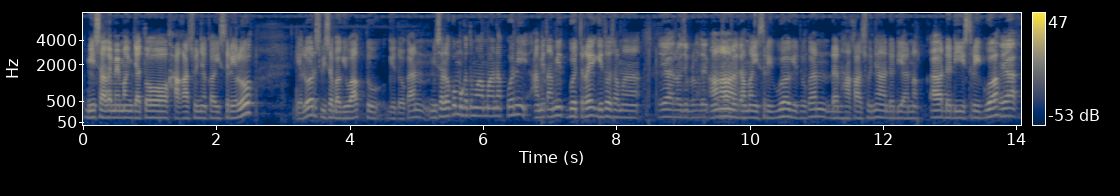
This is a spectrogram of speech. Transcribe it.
misalnya memang jatuh hak asuhnya ke istri lu, ya lu harus bisa bagi waktu gitu kan. Misalnya gue mau ketemu sama anak gue nih, amit-amit gue cerai gitu sama iya Nojo belum jadi ah, sama istri gue gitu kan dan hak asuhnya ada di anak ada di istri gue iya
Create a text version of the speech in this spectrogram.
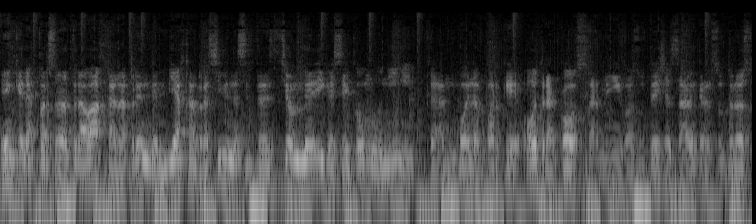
en que las personas trabajan, aprenden, viajan, reciben atención médica y se comunican. Bueno, porque otra cosa, amigos, ustedes ya saben que nosotros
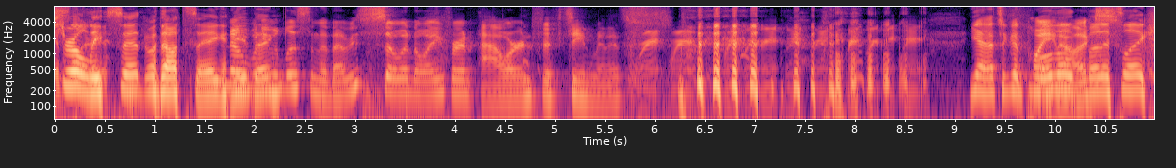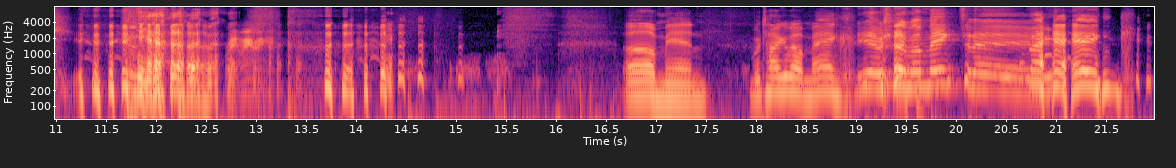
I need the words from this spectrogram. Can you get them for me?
just release it without saying Nobody anything. Nobody would listen to that. It'd be so annoying for an hour and 15 minutes. yeah, that's a good point, Well, Alex. but it's like, Yeah. oh man, we're talking about Mank. yeah, we're talking about Mank today. Mank.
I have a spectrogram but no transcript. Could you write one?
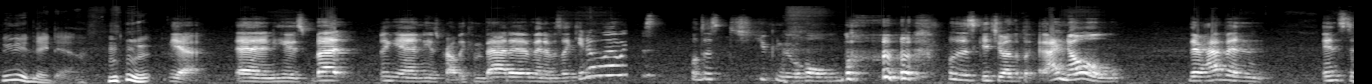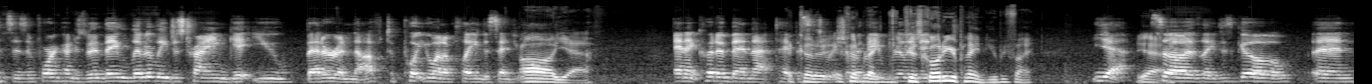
you need to lay down. Yeah, and he was, but again, he was probably combative, and it was like, you know what, we just, we'll just, you can go home. we'll just get you on the plane. I know there have been instances in foreign countries where they literally just try and get you better enough to put you on a plane to send you oh, home, Oh yeah, and it could have been that type it of situation. it could where be they like really just go to your plane, you'll be fine. Yeah. Yeah. So I was like, just go, and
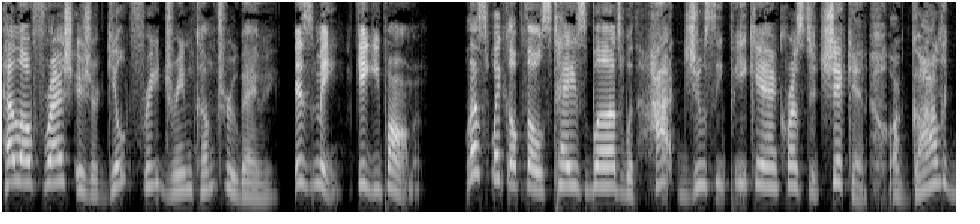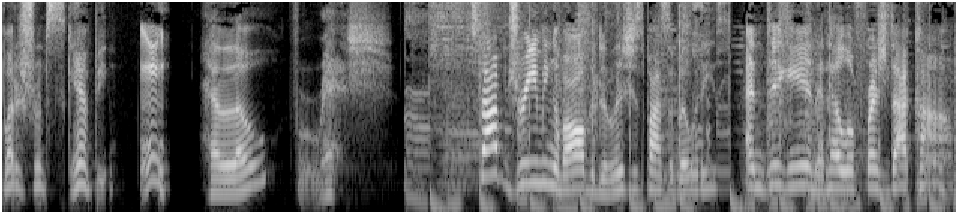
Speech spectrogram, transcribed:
HelloFresh is your guilt free dream come true, baby. It's me, Keke Palmer. Let's wake up those taste buds with hot, juicy pecan crusted chicken or garlic butter shrimp scampi. Mm. Hello Fresh. Stop dreaming of all the delicious possibilities and dig in at HelloFresh.com.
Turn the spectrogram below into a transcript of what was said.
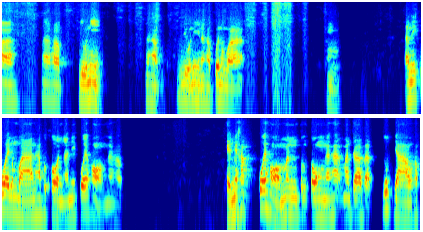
มานะครับ อยู่นี่นะครับ อยู่นี่นะครับกล้วยน้ำว้าอืมอันนี้กล้วยน้ำว้านะครับ ทุกคน อันนี้กล้วยหอมนะครับ เห็นไหมครับ กล้วยหอมมันตรงๆนะฮะ มันจะแบบลูกยาวครับ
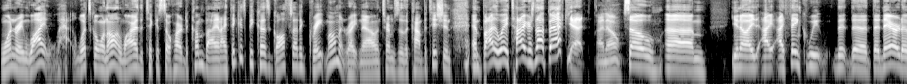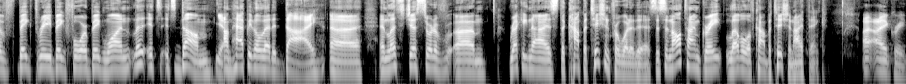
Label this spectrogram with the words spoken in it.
wondering why, what's going on? Why are the tickets so hard to come by? And I think it's because golf's at a great moment right now in terms of the competition. And by the way, Tiger's not back yet. I know. So. Um, you know, I, I, I, think we the, the the narrative big three, big four, big one. It's it's dumb. Yeah. I'm happy to let it die, uh, and let's just sort of um, recognize the competition for what it is. It's an all time great level of competition. I think. I, I agree.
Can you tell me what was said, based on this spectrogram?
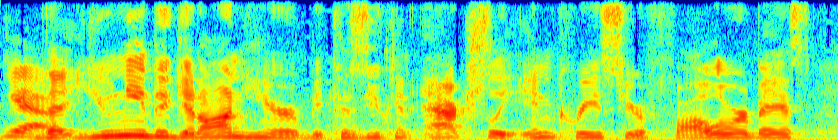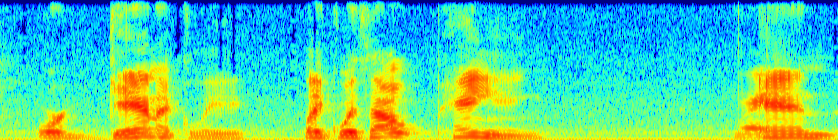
Yeah. that you need to get on here because you can actually increase your follower base organically, like without paying. Right. And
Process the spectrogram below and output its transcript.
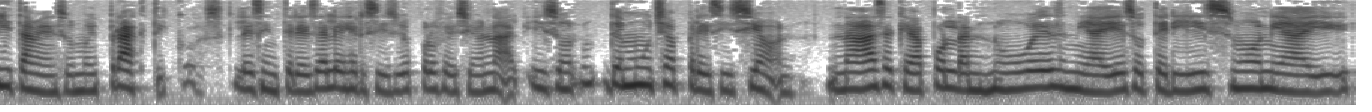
y también son muy prácticos. Les interesa el ejercicio profesional y son de mucha precisión. Nada se queda por las nubes, ni hay esoterismo, ni hay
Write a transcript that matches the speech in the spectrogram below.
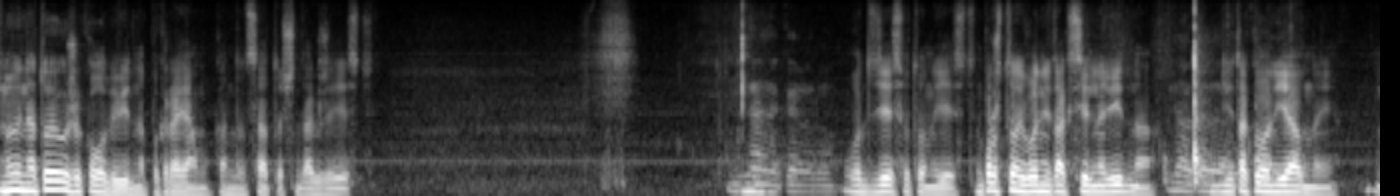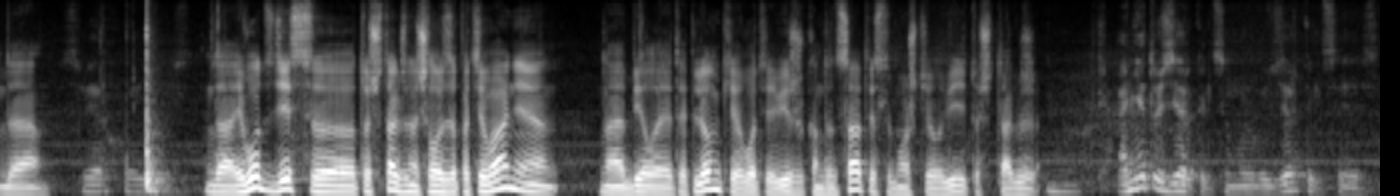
Ну и на той уже колбе видно по краям конденсат точно так же есть. Да, на камеру. Вот здесь вот он есть. Ну, Просто его не так сильно видно. Да, да, да. Не такой он явный. Да. Сверху есть. Да, и вот здесь э, точно так же началось запотевание на белой этой пленке. Вот я вижу конденсат, если можете его видеть, точно так же. А нету зеркальца, может быть, зеркальце есть.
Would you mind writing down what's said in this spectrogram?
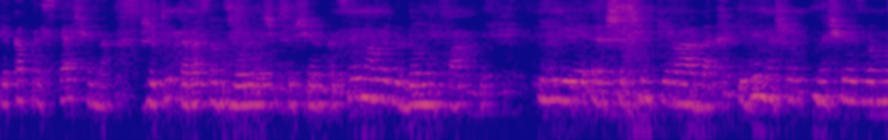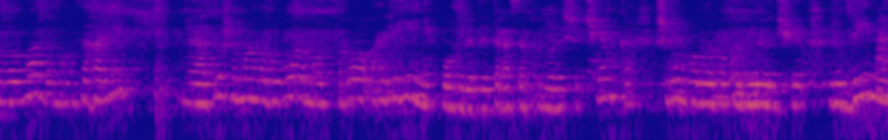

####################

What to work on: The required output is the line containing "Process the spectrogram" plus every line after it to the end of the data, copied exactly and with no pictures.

Answer for the task:
Process the spectrogram below and output its transcript.
y también son muy prácticos. Les interesa el ejercicio profesional y son de mucha precisión. Nada se queda por las nubes, ni hay esoterismo, ni hay
Write a transcript that matches the speech in the spectrogram below.
Ну и на той уже колбе видно по краям конденсат точно так же есть. Да, на камеру. Вот здесь вот он есть. Ну, Просто его не так сильно видно. Да, да, да. Не такой он явный. Да. Сверху есть. Да, и вот здесь э, точно так же началось запотевание на белой этой пленке. Вот я вижу конденсат, если можете его видеть, точно так же. А нету зеркальца, может быть, зеркальце есть.
Would you mind writing down what's said in this spectrogram?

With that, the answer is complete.